◆ What the exercise asks
Starting with the line that contains "Language, sex, state, district, pitch", repeat exactly every line through the last one in the records below, and leave out the pictures.

........

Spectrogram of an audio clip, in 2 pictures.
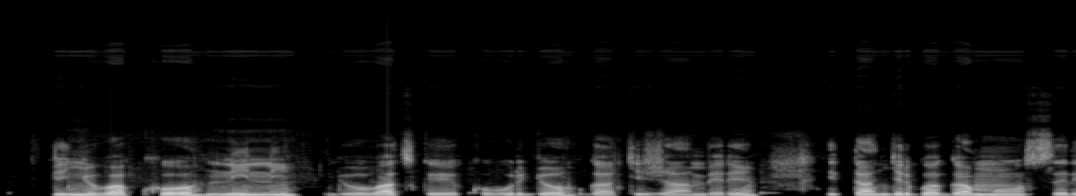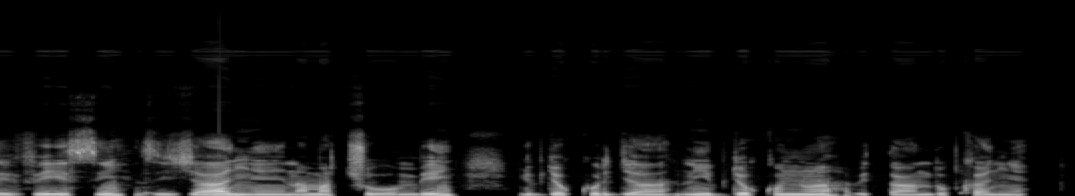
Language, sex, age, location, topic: Kinyarwanda, male, 36-49, Burera, finance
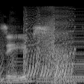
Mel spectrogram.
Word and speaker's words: Zebes: So, Samus, in the first game, went down to Planet Zebes, or Zebus, however you want to pronounce it, infiltrated the space pirate base, and basically destroyed all the Metroids, and blew the place up.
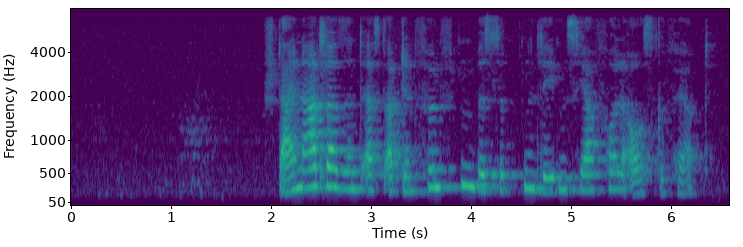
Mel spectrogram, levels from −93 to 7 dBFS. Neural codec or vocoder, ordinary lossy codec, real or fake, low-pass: none; none; real; 7.2 kHz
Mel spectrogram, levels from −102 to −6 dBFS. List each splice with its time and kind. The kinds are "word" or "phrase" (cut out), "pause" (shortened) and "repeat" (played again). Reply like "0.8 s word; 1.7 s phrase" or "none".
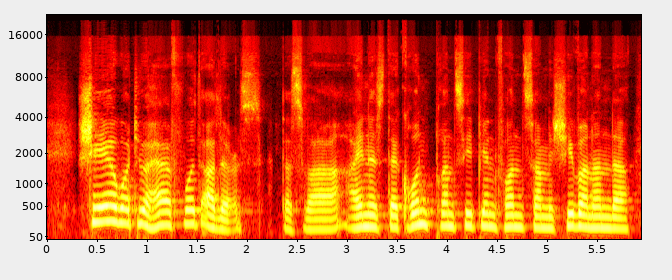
2.2 s pause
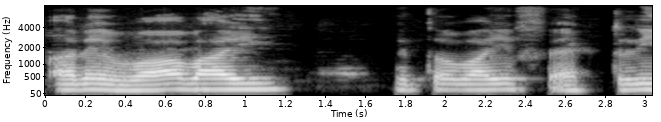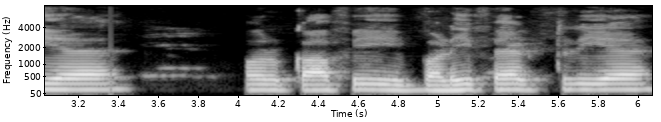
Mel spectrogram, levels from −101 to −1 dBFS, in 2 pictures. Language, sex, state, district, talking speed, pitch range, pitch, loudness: Hindi, male, Uttar Pradesh, Jyotiba Phule Nagar, 130 wpm, 140-150 Hz, 145 Hz, -17 LUFS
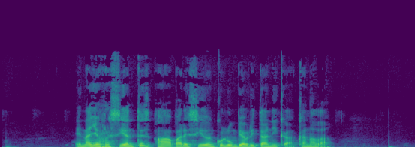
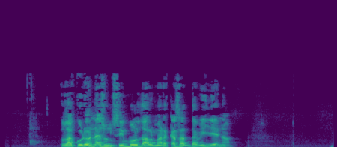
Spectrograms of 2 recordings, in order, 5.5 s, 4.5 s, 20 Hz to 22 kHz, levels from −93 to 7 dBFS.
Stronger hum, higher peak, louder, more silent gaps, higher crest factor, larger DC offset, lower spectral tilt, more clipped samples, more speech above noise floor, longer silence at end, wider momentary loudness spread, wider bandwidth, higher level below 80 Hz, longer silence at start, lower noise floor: neither; about the same, -2 dBFS vs -4 dBFS; first, -18 LUFS vs -23 LUFS; neither; second, 16 dB vs 22 dB; neither; first, -7 dB/octave vs -5.5 dB/octave; neither; second, 47 dB vs 51 dB; second, 0.3 s vs 1.45 s; about the same, 9 LU vs 11 LU; first, 14 kHz vs 11.5 kHz; first, -50 dBFS vs -74 dBFS; second, 0.1 s vs 0.85 s; second, -65 dBFS vs -73 dBFS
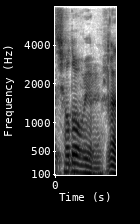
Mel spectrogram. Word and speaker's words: Shadow Warrior: En çok bilindik oyunu e, Shadow War e, Warrior. Warrior. Neydi öyle mi okunuyor? Evet Shadow Warrior.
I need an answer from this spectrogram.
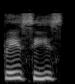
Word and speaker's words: précis: The word précis, pronounced précis, is a noun derived from the French word préciser, which means to specify or to make clear.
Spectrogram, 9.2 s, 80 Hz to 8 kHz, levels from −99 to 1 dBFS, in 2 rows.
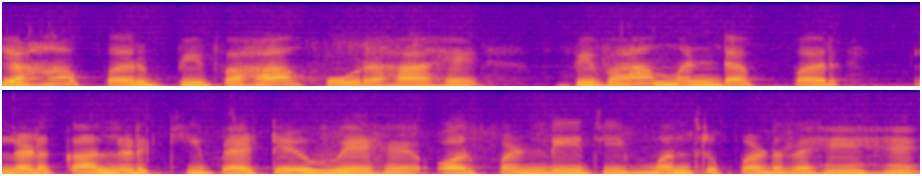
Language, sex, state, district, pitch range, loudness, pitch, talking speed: Hindi, female, Bihar, Vaishali, 225-260 Hz, -16 LUFS, 235 Hz, 125 wpm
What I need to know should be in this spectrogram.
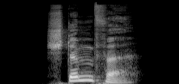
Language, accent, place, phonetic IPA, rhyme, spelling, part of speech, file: German, Germany, Berlin, [ˈʃtʏmp͡fə], -ʏmp͡fə, Stümpfe, noun, De-Stümpfe.ogg
- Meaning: nominative/accusative/genitive plural of Stumpf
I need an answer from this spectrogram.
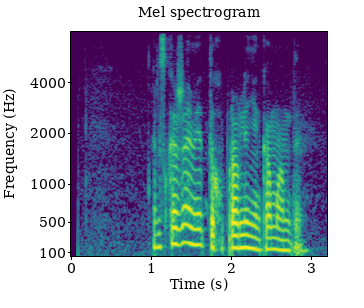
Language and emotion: Russian, neutral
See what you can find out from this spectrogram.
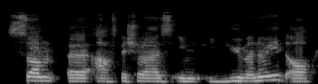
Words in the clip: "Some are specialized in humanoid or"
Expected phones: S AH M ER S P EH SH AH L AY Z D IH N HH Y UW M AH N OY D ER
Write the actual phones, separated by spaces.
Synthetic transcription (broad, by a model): S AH M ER S P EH SH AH L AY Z IH N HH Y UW M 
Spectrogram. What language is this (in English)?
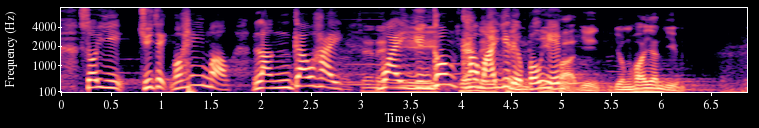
Cantonese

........

◆ Solution to this exercise
Language, sex, state, district, pitch range, loudness, pitch, talking speed: Hindi, female, Bihar, Vaishali, 225-260 Hz, -16 LUFS, 235 Hz, 125 wpm
What I need to know should be in this spectrogram.
Language, accent, place, phonetic IPA, rhyme, spelling, part of speech, file: German, Germany, Berlin, [ˈʃtʏmp͡fə], -ʏmp͡fə, Stümpfe, noun, De-Stümpfe.ogg
- Meaning: nominative/accusative/genitive plural of Stumpf
I need an answer from this spectrogram.
Language and emotion: Russian, neutral
See what you can find out from this spectrogram.
Words in the clip: "Some are specialized in humanoid or"
Expected phones: S AH M ER S P EH SH AH L AY Z D IH N HH Y UW M AH N OY D ER
Write the actual phones, separated by spaces.
Synthetic transcription (broad, by a model): S AH M ER S P EH SH AH L AY Z IH N HH Y UW M 
Spectrogram. What language is this (in English)?
Cantonese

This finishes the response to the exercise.